• What to work on
Beginning with the line that has "recognize spoken words spectrogram picture", write out each line down to the end of the records below exactly, and include no pictures.
Segment Start: Given information
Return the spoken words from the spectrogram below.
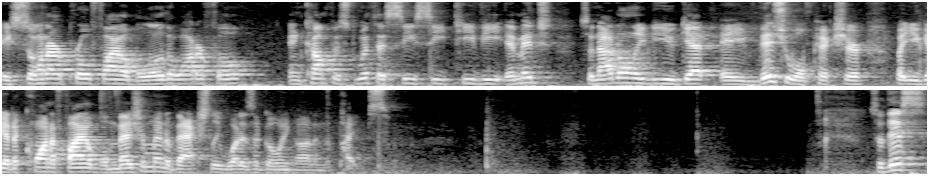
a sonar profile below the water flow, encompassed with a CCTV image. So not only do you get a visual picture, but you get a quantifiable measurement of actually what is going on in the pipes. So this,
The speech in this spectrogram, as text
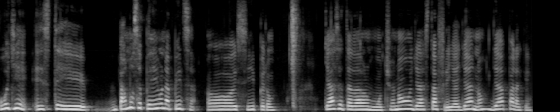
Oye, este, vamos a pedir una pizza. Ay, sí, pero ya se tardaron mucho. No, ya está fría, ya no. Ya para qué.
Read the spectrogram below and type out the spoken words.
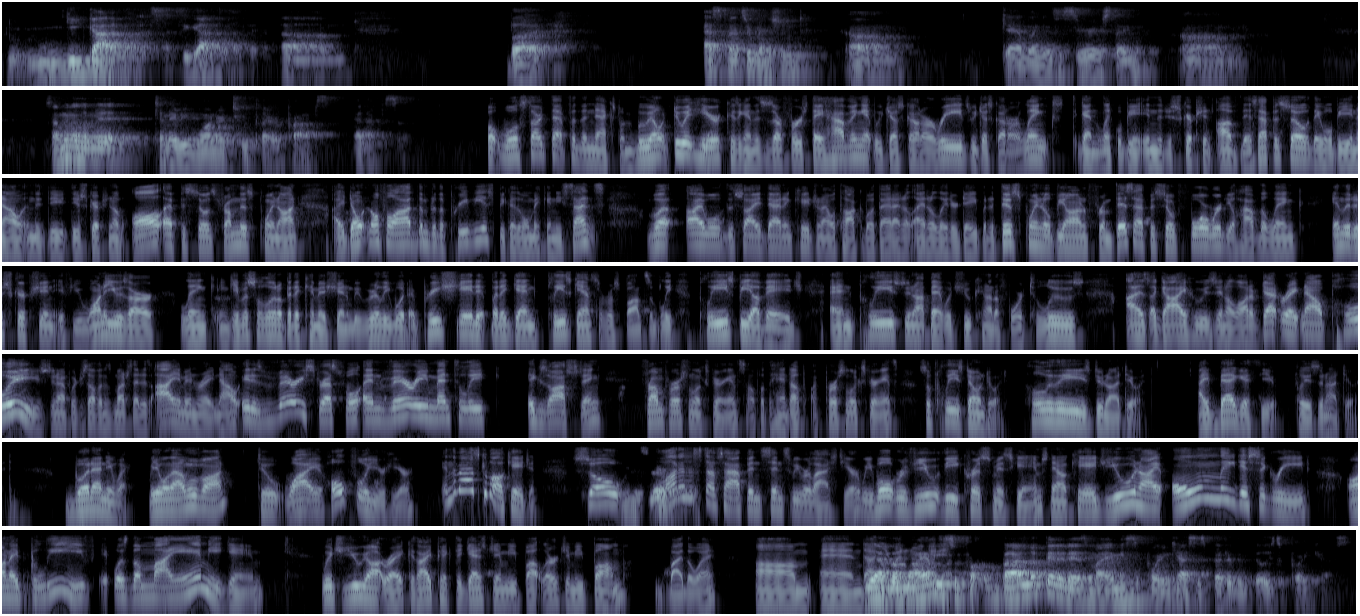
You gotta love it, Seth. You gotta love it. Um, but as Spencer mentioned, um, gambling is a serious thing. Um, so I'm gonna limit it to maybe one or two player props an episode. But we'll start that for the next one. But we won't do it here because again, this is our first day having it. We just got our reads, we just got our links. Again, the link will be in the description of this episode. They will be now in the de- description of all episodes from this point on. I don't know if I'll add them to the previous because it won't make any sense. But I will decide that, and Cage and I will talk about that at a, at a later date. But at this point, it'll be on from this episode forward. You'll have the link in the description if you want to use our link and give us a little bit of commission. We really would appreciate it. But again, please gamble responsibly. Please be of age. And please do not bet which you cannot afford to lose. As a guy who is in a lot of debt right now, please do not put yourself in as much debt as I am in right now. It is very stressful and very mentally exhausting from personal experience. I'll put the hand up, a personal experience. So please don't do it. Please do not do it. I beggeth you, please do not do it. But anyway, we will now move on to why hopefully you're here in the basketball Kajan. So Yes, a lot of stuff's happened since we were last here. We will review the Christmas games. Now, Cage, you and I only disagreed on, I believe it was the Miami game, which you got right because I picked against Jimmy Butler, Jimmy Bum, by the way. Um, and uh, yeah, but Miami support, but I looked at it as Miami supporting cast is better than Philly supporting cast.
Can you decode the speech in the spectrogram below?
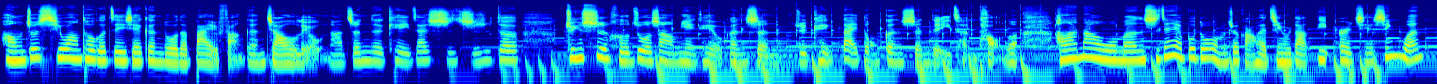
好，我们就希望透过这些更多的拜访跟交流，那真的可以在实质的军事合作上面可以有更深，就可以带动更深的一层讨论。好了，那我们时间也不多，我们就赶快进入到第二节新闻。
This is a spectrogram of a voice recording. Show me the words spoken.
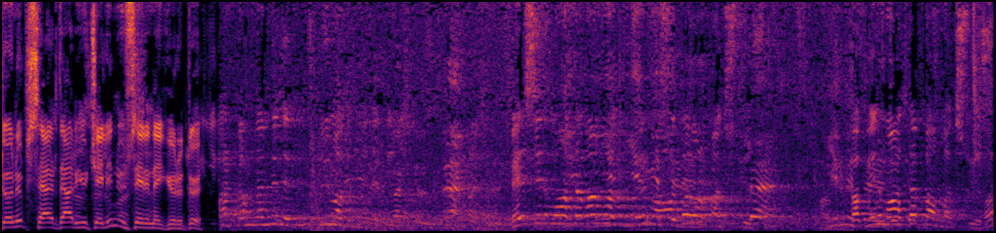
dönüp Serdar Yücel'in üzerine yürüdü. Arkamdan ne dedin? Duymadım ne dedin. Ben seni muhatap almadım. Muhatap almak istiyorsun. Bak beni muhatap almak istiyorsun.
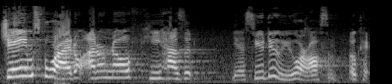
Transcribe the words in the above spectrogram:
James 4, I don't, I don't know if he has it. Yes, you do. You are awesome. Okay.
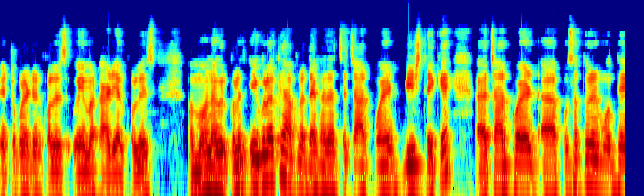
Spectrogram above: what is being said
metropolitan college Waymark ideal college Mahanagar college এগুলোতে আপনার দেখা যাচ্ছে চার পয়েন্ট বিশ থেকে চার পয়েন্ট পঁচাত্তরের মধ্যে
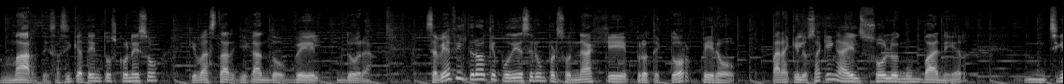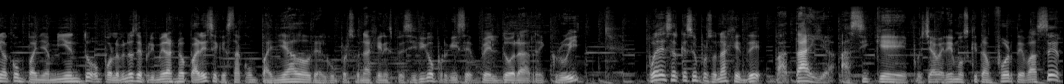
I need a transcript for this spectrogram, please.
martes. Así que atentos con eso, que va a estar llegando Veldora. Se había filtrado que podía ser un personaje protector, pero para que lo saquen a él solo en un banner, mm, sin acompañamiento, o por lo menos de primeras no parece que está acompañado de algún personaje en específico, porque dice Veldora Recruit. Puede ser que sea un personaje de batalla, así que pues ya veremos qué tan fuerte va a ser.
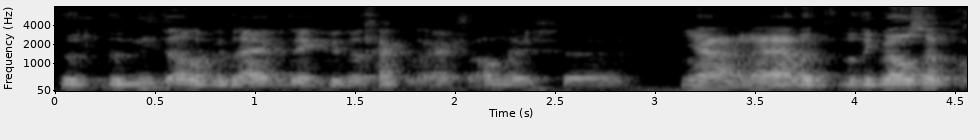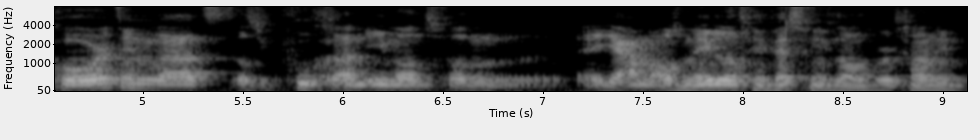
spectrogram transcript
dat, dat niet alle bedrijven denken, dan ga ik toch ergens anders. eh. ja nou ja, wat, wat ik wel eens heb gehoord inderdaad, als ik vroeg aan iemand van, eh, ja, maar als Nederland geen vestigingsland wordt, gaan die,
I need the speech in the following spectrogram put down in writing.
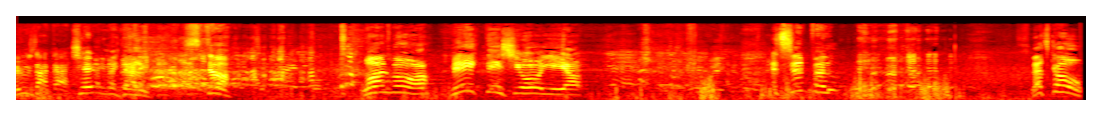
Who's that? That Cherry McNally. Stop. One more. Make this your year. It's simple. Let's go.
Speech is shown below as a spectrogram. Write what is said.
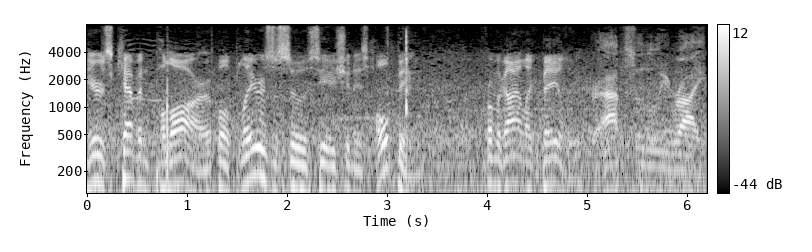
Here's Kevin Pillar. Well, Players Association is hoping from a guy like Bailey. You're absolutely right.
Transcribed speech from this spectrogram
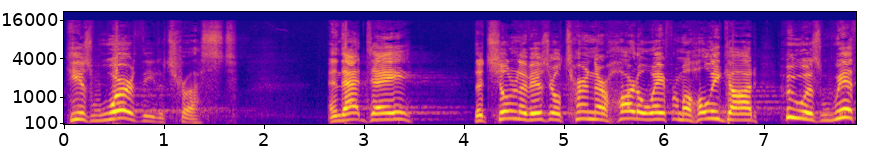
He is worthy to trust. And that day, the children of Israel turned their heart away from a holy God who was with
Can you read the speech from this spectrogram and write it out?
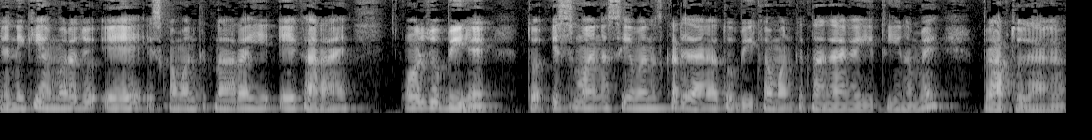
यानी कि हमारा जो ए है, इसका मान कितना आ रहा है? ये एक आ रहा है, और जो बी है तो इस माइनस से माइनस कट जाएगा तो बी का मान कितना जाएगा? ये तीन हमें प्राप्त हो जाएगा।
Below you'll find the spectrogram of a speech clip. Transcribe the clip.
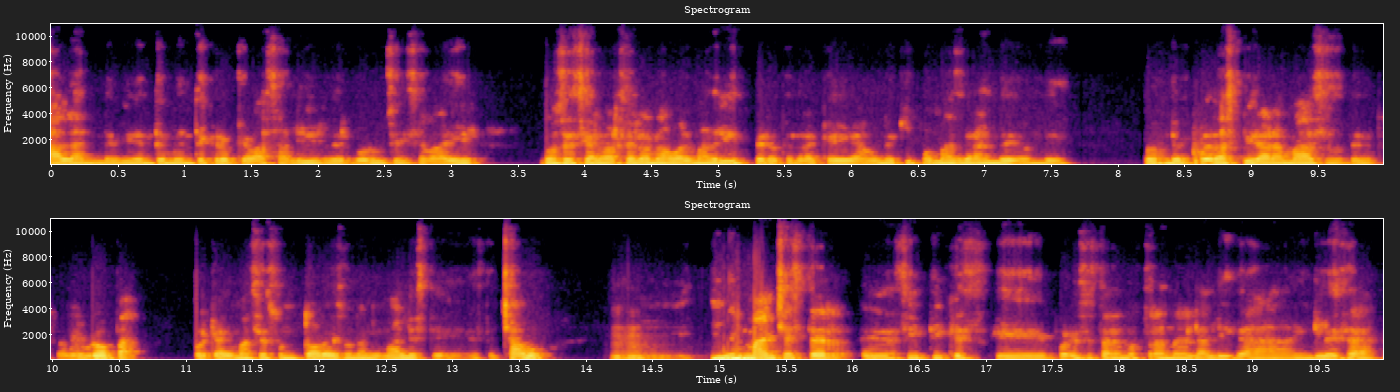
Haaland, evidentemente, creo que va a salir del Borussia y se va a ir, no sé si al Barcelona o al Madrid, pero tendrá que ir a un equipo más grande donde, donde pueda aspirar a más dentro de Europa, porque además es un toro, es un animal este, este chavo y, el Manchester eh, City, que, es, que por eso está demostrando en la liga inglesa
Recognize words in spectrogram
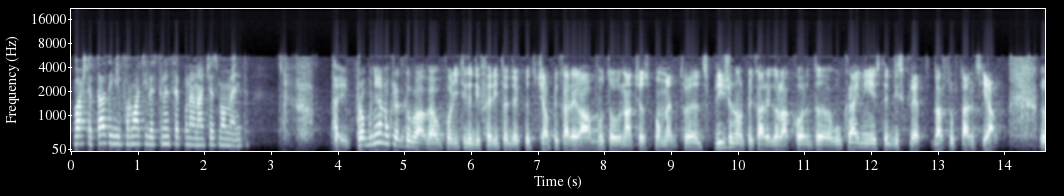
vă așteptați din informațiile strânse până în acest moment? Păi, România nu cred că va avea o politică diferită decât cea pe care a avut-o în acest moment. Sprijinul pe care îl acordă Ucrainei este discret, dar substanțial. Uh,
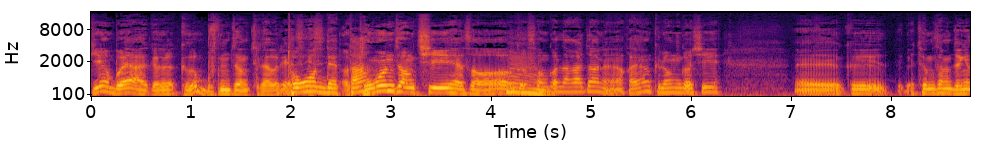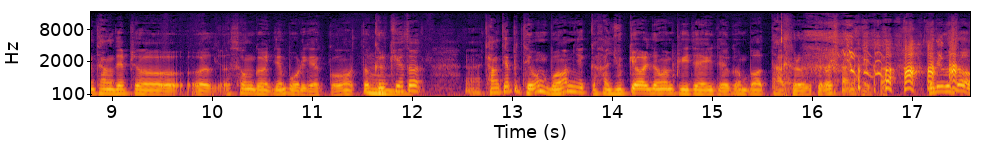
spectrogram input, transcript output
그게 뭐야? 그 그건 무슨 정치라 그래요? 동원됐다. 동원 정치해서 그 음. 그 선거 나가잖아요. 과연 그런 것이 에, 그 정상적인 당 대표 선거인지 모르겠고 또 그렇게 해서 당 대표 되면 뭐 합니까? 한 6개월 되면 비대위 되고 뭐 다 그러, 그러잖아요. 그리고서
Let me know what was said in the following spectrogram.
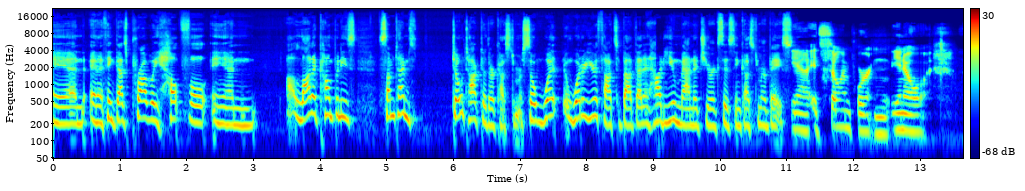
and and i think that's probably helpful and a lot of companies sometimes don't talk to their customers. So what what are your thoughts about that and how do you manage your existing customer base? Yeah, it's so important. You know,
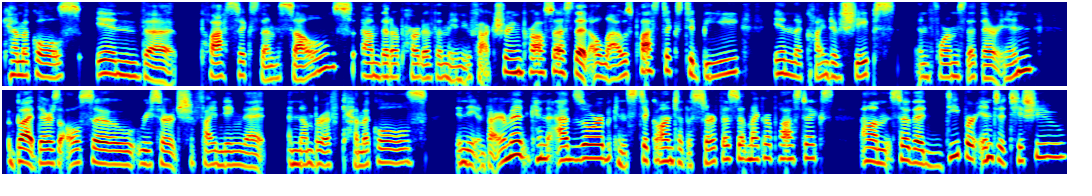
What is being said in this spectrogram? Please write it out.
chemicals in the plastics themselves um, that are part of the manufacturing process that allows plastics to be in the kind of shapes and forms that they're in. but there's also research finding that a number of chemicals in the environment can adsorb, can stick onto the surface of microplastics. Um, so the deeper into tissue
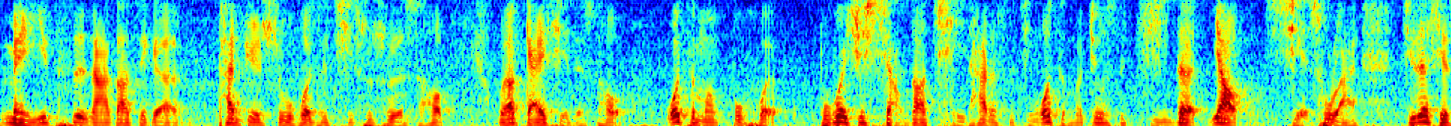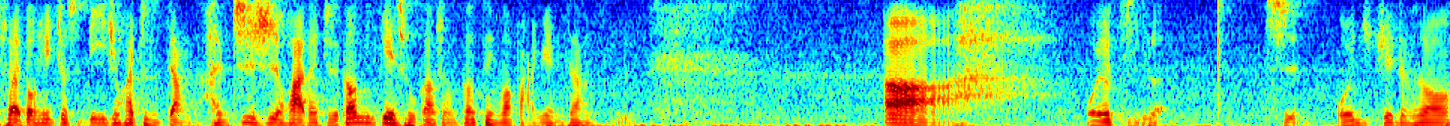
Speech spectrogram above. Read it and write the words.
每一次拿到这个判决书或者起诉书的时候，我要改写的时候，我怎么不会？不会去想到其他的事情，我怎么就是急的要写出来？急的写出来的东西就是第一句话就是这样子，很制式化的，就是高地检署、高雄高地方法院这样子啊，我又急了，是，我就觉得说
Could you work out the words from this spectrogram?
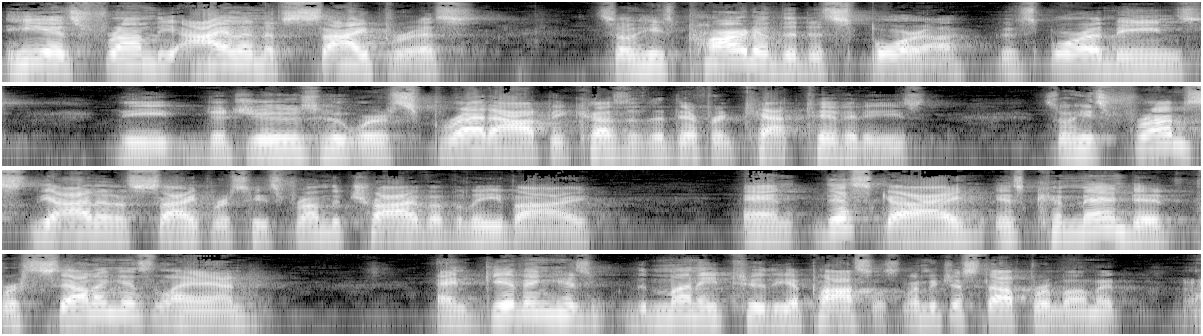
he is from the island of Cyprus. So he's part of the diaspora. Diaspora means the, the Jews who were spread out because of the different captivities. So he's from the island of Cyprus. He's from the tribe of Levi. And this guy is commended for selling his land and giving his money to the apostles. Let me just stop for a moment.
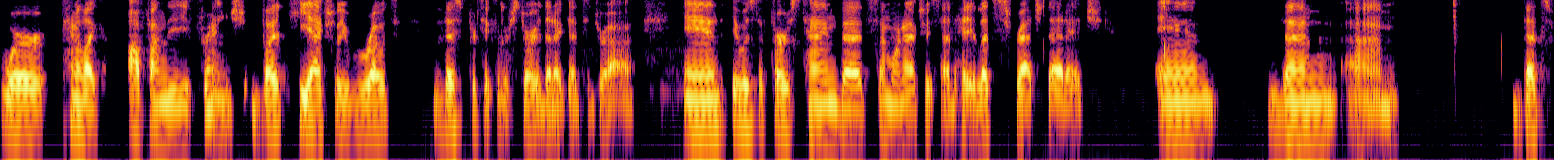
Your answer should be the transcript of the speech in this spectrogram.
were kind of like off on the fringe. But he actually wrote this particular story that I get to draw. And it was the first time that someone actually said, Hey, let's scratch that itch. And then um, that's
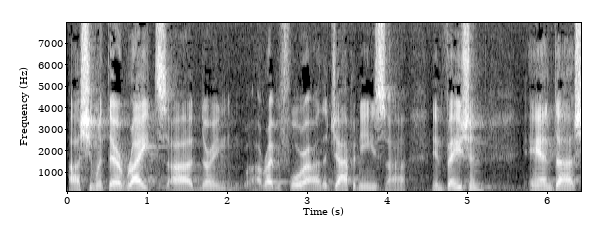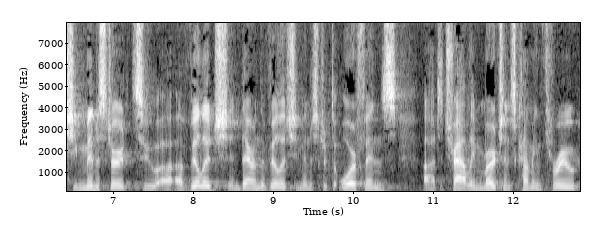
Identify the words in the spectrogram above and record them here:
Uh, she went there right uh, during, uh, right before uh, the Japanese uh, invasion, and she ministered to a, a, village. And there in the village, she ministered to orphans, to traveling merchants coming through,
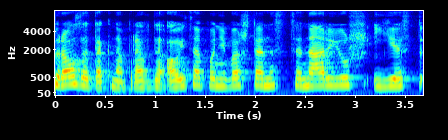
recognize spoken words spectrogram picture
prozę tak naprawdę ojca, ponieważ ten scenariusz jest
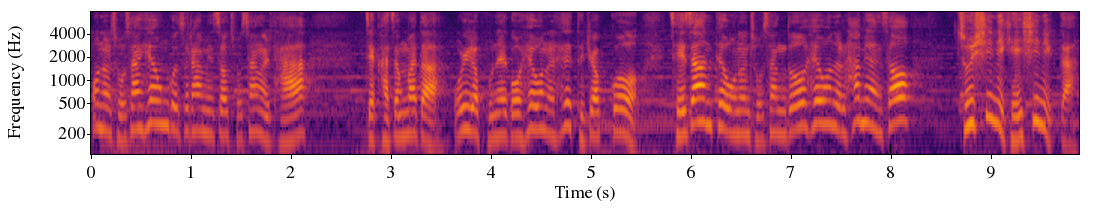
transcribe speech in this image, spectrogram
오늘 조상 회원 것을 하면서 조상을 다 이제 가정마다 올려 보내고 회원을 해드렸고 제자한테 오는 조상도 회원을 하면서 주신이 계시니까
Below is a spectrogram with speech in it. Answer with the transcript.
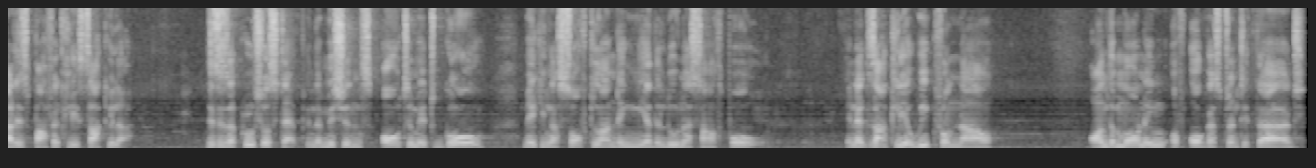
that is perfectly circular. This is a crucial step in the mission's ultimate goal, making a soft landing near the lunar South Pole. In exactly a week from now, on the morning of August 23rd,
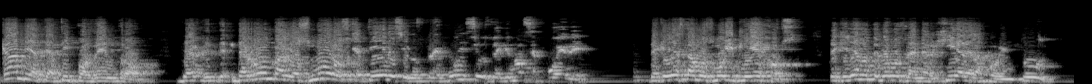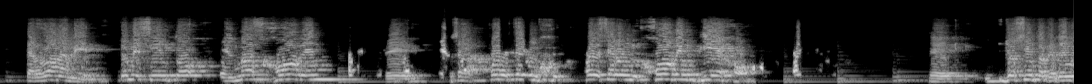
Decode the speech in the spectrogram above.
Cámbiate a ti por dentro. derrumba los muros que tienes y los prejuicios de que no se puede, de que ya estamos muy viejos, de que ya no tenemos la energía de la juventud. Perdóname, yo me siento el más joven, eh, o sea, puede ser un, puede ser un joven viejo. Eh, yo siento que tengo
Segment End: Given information
• Your response
recognize spoken words spectrogram picture
prozę tak naprawdę ojca, ponieważ ten scenariusz jest
transcribe speech in this image, spectrogram
오늘 조상 회원 것을 하면서 조상을 다 이제 가정마다 올려 보내고 회원을 해드렸고 제자한테 오는 조상도 회원을 하면서 주신이 계시니까
Below is a spectrogram with speech in it. Answer with the transcript.
that is perfectly circular. This is a crucial step in the mission's ultimate goal, making a soft landing near the lunar South Pole. In exactly a week from now, on the morning of August 23rd,
Decode the speech in the spectrogram above.
Cámbiate a ti por dentro. derrumba los muros que tienes y los prejuicios de que no se puede, de que ya estamos muy viejos, de que ya no tenemos la energía de la juventud. Perdóname, yo me siento el más joven, eh, o sea, puede ser un, puede ser un joven viejo. Eh, yo siento que tengo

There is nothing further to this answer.